8 Replies Latest reply: Sep 9, 2008 5:13 PM by Kappy
Verizon Guy Level 1 Level 1
my mac book pro gets really hot when its on is that normal and how do i keep it cool do i have a bad battery or something?

macbook pro, Mac OS X (10.5.4)
Solved by Kappy on Sep 9, 2008 5:13 PM Solved
It's iStat Menu: http://www.macupdate.com/info.php/id/25230/istat-menus
  • PBookie Level 2 Level 2
    The earlier MBPs tend to run a little hot. You can keep yours a little cooler by controlling your fan speed. Try downloading Fan Control at
  • Kappy Level 10 Level 10
    I do not recommend using fan control software as it can cause potential problems that seem to be ignored by most.

    If you have a first generation MBP (a Core Duo model) the fans ran at much lower idle speed than the later models. However, if you have installed the SMC and other firmware updates released for that model then your fans' idle speeds should now be much higher. They are high enough to maintain the system at proper idle temperature and will ramp up as required to cool the computer under progressively higher loads. The design engineers know much better what they are doing than most of the amateurs on the Discussions.

    Keep your room temperature down to 75ºF or cooler. Buy a Targus CoolPad ($25) and keep the computer on it while working to assure adequate air flow underneath. I have two MBPs that work just fine without any fan software - one of which is a first generation model. I've owned both for over two years.

    If the computer is truly overheating then there is something defective that will require you taking it in for repair.

    You can use the freeware iStatMenu - VersionTracker or MacUpdate - to monitor the temperatures to be sure they are within design specs. Normal range is from around 35ºC-85ºC for typical usage from idle to high loads. Thermal shutdown occurs at 125ºC.
  • PBookie Level 2 Level 2
    Hi Kappy,
    I am curious what potential problems are caused by running fan control?
    I have been using this program for a litttle over a year now & it has helped to keep my laptops cooler and as far as I have seen it has caused no harm.
    At times I am forced to work in an environment that is very hot which causes the laptop to heat up, so I need extra help in cooling.
    If something hidden is going on inside my Books because of the Fan Control Program, that hasn't yet revealed itself to me, I sure want to know to prevent any further harm.
    Also want to know so more about what you are warning against so I would no longer recommend this program.
  • Kappy Level 10 Level 10
    Among other things is the possibility of not knowing if you have a real problem because increasing fan speed may mask the problem. Increasing the fans idle speed as well as having the fan run at higher speeds will decrease the life of the fan. If you use a fan control program and then have to take your computer in for repairs you run the risk that Apple will claim the problem may be due to your use of the software to alter the way the system cooling works thus voiding your warranty with regard to the repair.

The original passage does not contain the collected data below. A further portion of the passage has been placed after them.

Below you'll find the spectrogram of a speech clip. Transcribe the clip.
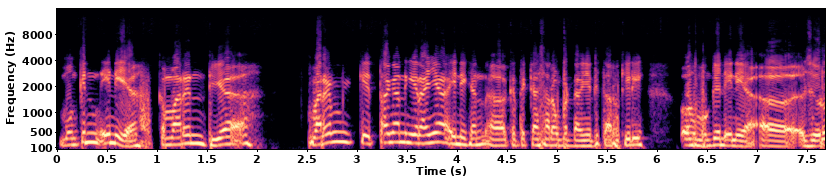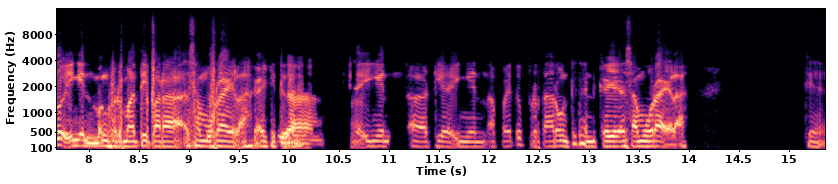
Mungkin ini ya, kemarin dia kemarin kita kan kiranya ini kan eh, ketika sarung pedangnya ditaruh kiri, oh mungkin ini ya eh, Zoro ingin menghormati para samurai lah kayak gitu kan. Ya. Dia ingin eh, dia ingin apa itu bertarung dengan gaya samurai lah. Dia,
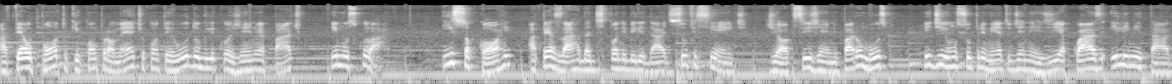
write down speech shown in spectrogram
até o ponto que compromete o conteúdo glicogênio hepático e muscular. Isso ocorre apesar da disponibilidade suficiente de oxigênio para o músculo e de um suprimento de energia quase ilimitado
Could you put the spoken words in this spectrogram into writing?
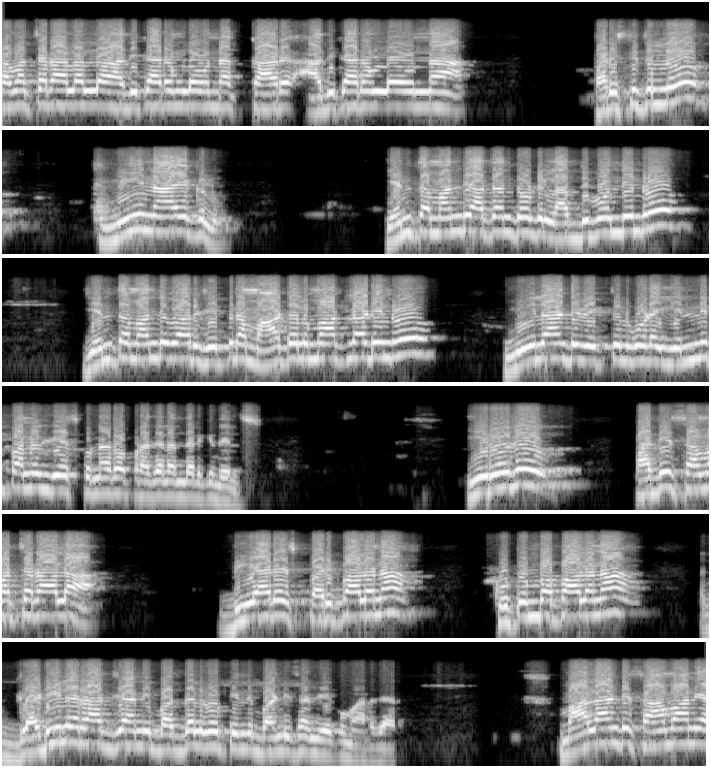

Now, I'm not saying that will happen, but Apple is very particular about the user making modifications that could cause a defect to occur. This is not unlike replacing your hard drive and damaging the motherboard in the process.

    The design engineers ought to know more about what constitutes an adequate cooling system for the computer than any of us are likely to know. So why mess with it. In my experience with a first and second generation MBP the cooling system works just fine. I do not use any third-party utilities like CoolBook or fan control software and both of my MBPs run without any undue heat problems. I've had both computers at least two years now having purchased each when they were first released.
  • Dr Sly Level 1 Level 1
    hmm playing World of Warcraft or Crysis causes my OS X and Vista to go super toasty, in the 82-90 celsius range... I crank up the fans using SMC fan control so that it's as cool as possible before playing.

    Laptop machines, including the MBP, having the silly habit of throttling GPU and CPU speeds to cool down, which is pretty stupid if you require all the power for gameplay or any other processor-intensive use (yes, I said stupid, because when you pay 3000-4000$ for a pro machine, you want every single clock count you can get out of of it for performance, not some half crippled CPU/GPU which underperforms on any given task).

    I have a Targus cooling pad and it is worth nuthin at all... MBP has materials and fan design that does not benefit from that. Just make sure it doesn't sit on a thermal insulator as opposed to a conductor (plastic is pretty bad, doesn't help dissipate heat, glass is bad too).

    So if you play games, max the fan output to 6000 RPM each, turn off all unnecessary software to free memory and clock time, and make sure the vents are all clear. The machine will still be burning hot, but it will work. And it won't try to throttle because the fans are at max output forcefully.
  • discostu514 Level 2 Level 2
    i think it all depends on your definition of "hot". my MBP feels "hot" when using it for prolonged periods of time or if i'm doing some intensive graphics work, but i know the temperatures are well below the maximum limits.

    what are the exact temperatures?
  • Bill.Love Level 1 Level 1
    Hi -

    I've searched both sites for iStartMenu and googled that term and can't seem to locate that software. I'd like to take your advice and monitor my fan and temperature, do you have a link to this software?

  • Kappy Level 10 Level 10